Leading a team requires you to understand the value of each team member and the contributions of their team and stakeholders. They take the time to listen to alternate ideas, to the objections and concerns.  Taking the objections and concerns seriously and make sure that all of the voices are heard.

  1. Relationship Cultivating Skills

Having an extensive network inside and outside the organization is critical to a leader’s success.  Gaining consensus is sometimes a matter of knowing the right person to ask or the right way to present it.  A leader relies on their resources; formal and informal – it is not possible to know everything.

For Delegation to Work, It Has to Come with Coaching

Senior leaders want to believe that delegating a task is as easy as flipping a switch. Simply provide clear instructions and you are instantly relieved of responsibility, giving you more time in your schedule. That’s the dream. In reality, we all know it almost never works that way….

Read full article at the publisher’s site: http://ift.tt/1rtTnYq

Save Valuable Time Using Project Management Templates

Starting from scratch on every project can be time consuming.   New to project management?  Templates can save you time and guide you in the right direction.

Benefits of Templates

  • Increase Speed

You can reuse the template and simply change the desired information. Templates boosts your efficiency allowing you to focus on the specific data for each project.

  • Reduce Errors

Template ensure you don’t miss or forget needed content.

  • Consistency

Templates provide a constant format, which makes it easier for everyone using the document to locate relevant information quickly.

  • Improvement in customer satisfaction

Templates present information in a professional method, allowing for easier beginning to end project documentation.

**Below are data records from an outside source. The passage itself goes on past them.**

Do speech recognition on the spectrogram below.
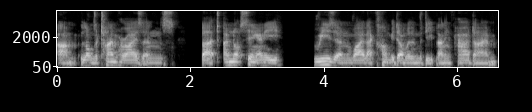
um, longer time horizons. But I'm not seeing any reason why that can't be done within the deep learning paradigm.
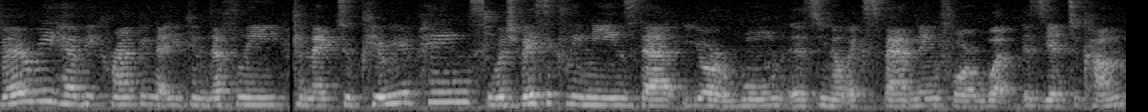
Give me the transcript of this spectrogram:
very heavy cramping that you can definitely connect to period pains which basically means that your womb is you know expanding for what is yet to come.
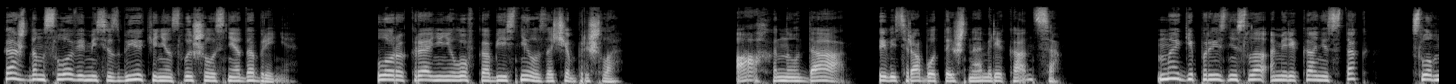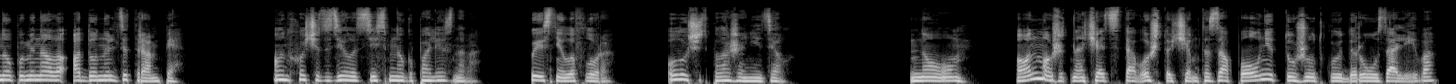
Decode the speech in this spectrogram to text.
В каждом слове миссис Бьюкинен слышалось неодобрение. Флора крайне неловко объяснила, зачем пришла. «Ах, ну да, ты ведь работаешь на американца?» Мэгги произнесла «американец» так, словно упоминала о Дональде Трампе. «Он хочет сделать здесь много полезного», — пояснила Флора. «Улучшить положение дел». «Ну, он может начать с того, что чем-то заполнит ту жуткую дыру у залива».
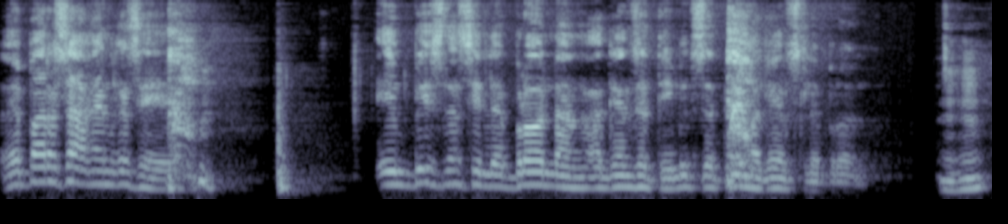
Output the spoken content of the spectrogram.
Eh, para sa akin kasi, imbis na si Lebron ang against the team, it's the team against Lebron. Mhm.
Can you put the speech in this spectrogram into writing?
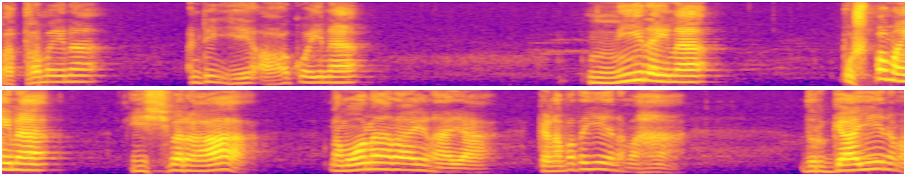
పత్రమైన అంటే ఏ ఆకు అయినా నీరైనా పుష్పమైన ఈశ్వర నమో నారాయణాయ గణపతయే నమ దుర్గాయే నమ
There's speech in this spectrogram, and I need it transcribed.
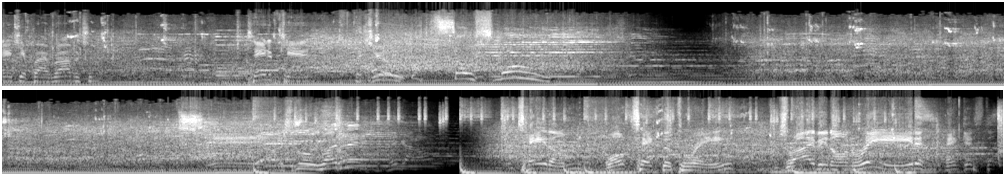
Can't get by Robinson. Tatum can. The Jew. So smooth. Smooth, wasn't it? Tatum won't take the three. Driving on Reed and gets the.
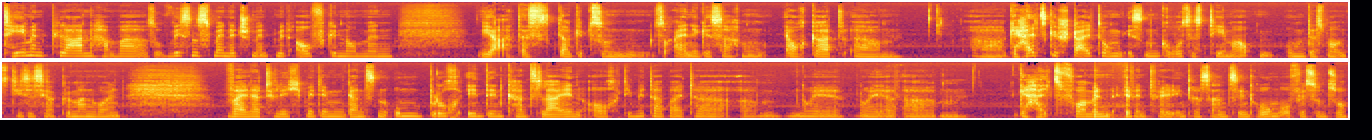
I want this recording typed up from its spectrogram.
Themenplan haben wir so Wissensmanagement mit aufgenommen. Ja, das, da gibt es so, so einige Sachen, auch gerade ähm, äh, Gehaltsgestaltung ist ein großes Thema, um, um das wir uns dieses Jahr kümmern wollen, weil natürlich mit dem ganzen Umbruch in den Kanzleien auch die Mitarbeiter ähm, neue, neue ähm, Gehaltsformen eventuell interessant sind, Homeoffice und so.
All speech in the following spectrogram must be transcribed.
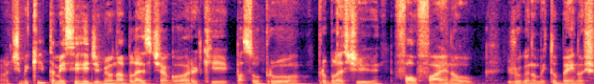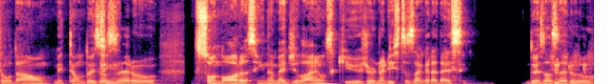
É um time que também se redimiu na Blast agora, que passou pro, pro Blast Fall Final, jogando muito bem no Showdown, meteu um 2 a 0 sonoro assim na Mad Lions, que os jornalistas agradecem. 2 a 0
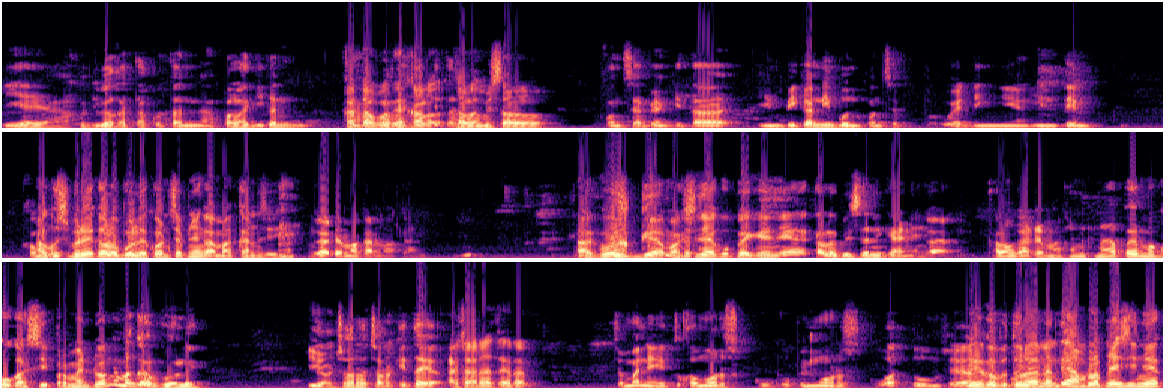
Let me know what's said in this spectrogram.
Iya ya, aku juga ketakutan apalagi kan Kan nah, ya kalau kita- kalau misal konsep yang kita impikan nih Bun, konsep wedding yang intim. Kamu aku sebenarnya kalau boleh konsepnya nggak makan sih, nggak ada makan-makan. Aku nggak maksudnya aku pengennya kalau bisa nikahnya nggak kalau nggak ada makan kenapa emang aku kasih permen doang emang nggak boleh iya cara-cara kita ya. acara acara Cuman ya itu kamu harus ku- kupingmu harus kuat tuh misalnya. ya kebetulan nanti amplopnya isinya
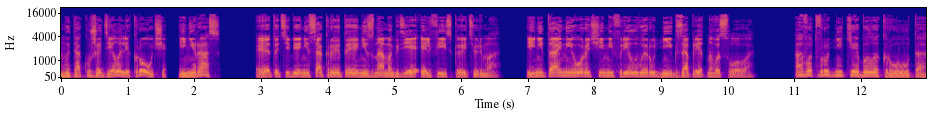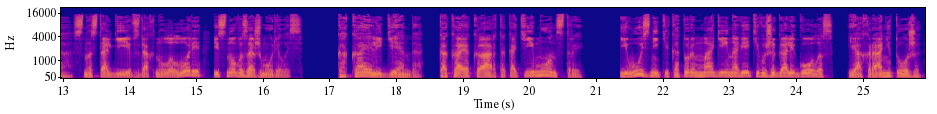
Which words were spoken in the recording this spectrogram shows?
Мы так уже делали, Кроучи, и не раз. Это тебе не сокрытая незнамо где эльфийская тюрьма и не тайный орочий мифриловый рудник запретного слова. А вот в руднике было круто, с ностальгией вздохнула Лори и снова зажмурилась. Какая легенда, какая карта, какие монстры. и узники, которым магии навеки выжигали голос, и охране тоже,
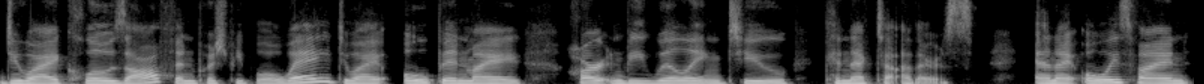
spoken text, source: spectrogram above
Do I close off and push people away? Do I open my heart and be willing to connect to others? And I always find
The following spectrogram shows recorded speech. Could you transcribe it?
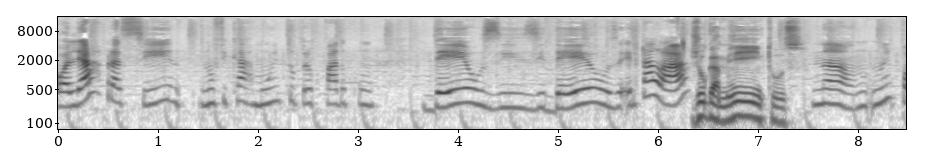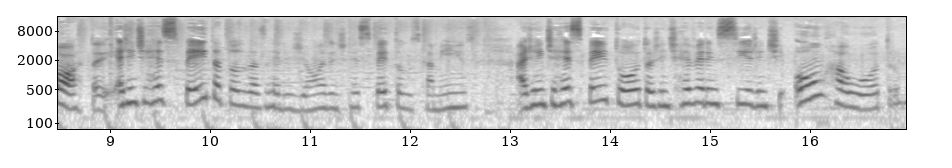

You can use a Project Plan template to create a comprehensive project plan for your project.  Our template includes explanations for each section and suggested content.  Our Project Plan template contains the following sections:

  1. Project Information
  2. Project Definition
  3. Approach
  4. Governance and Reporting
  5. Project Controls
  6. Schedule & Dependencies Management
  7. Financial Management
  8. Risk Management
  9. Issue Management
  10. Quality Management
  11. Change Control
  12. Resource Management
  13. Stakeholder Management
  14. Communications Plan
  15. Lessons Learned

10 Ways to Maintain a Positive Environment

5-social-media-safety-tips-for-parents-uk

How to Maintain a positive environment with your team.

1)  Listen

2)  Believe in your people, trust them.

3)  Be optimistic and positive.

4) Insist on respectful treatment of others

(call people by their names, show trust, people are not disposable, monitor you mood)

5) Don’t play the power card.

As the leader you don’t want lead by power, you want to motivate and influence.

6) Monitor your preferences

(don’t play favorites)

7) Establish a balance between micromanaging and staying in touch.

8) Model the qualities you want in your team

Everything from how you dress, your attitude, working evenings and weekends, etc.

9) Care.

Show interest in your team members as people, with lives outside the office.

10) Provide training and growth opportunities.